→ **ACTIVITY**
Without omitting anything, copy every entry word for word.

Dataset items

========================

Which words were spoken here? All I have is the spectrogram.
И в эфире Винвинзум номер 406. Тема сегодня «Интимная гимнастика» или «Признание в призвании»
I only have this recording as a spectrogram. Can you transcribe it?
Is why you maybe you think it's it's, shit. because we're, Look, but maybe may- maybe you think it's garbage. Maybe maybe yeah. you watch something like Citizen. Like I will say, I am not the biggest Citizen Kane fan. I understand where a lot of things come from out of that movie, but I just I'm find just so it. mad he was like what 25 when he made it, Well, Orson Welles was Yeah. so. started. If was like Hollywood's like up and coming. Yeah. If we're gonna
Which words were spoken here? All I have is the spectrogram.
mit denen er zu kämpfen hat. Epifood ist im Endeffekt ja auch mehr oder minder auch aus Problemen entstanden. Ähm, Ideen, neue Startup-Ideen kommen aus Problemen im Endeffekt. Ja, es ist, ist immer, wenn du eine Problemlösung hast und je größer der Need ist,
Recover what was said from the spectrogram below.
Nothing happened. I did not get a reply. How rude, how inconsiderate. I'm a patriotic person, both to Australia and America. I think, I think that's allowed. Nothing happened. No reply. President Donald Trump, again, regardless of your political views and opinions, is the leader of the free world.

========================

→ **OUTPUT**
Which words were spoken here? All I have is the spectrogram.
И в эфире Винвинзум номер 406. Тема сегодня «Интимная гимнастика» или «Признание в призвании»
I only have this recording as a spectrogram. Can you transcribe it?
Is why you maybe you think it's it's, shit. because we're, Look, but maybe may- maybe you think it's garbage. Maybe maybe yeah. you watch something like Citizen. Like I will say, I am not the biggest Citizen Kane fan. I understand where a lot of things come from out of that movie, but I just I'm find just so it. mad he was like what 25 when he made it, Well, Orson Welles was Yeah. so. started. If was like Hollywood's like up and coming. Yeah. If we're gonna
Which words were spoken here? All I have is the spectrogram.
mit denen er zu kämpfen hat. Epifood ist im Endeffekt ja auch mehr oder minder auch aus Problemen entstanden. Ähm, Ideen, neue Startup-Ideen kommen aus Problemen im Endeffekt. Ja, es ist, ist immer, wenn du eine Problemlösung hast und je größer der Need ist,
Recover what was said from the spectrogram below.
Nothing happened. I did not get a reply. How rude, how inconsiderate. I'm a patriotic person, both to Australia and America. I think, I think that's allowed. Nothing happened. No reply. President Donald Trump, again, regardless of your political views and opinions, is the leader of the free world.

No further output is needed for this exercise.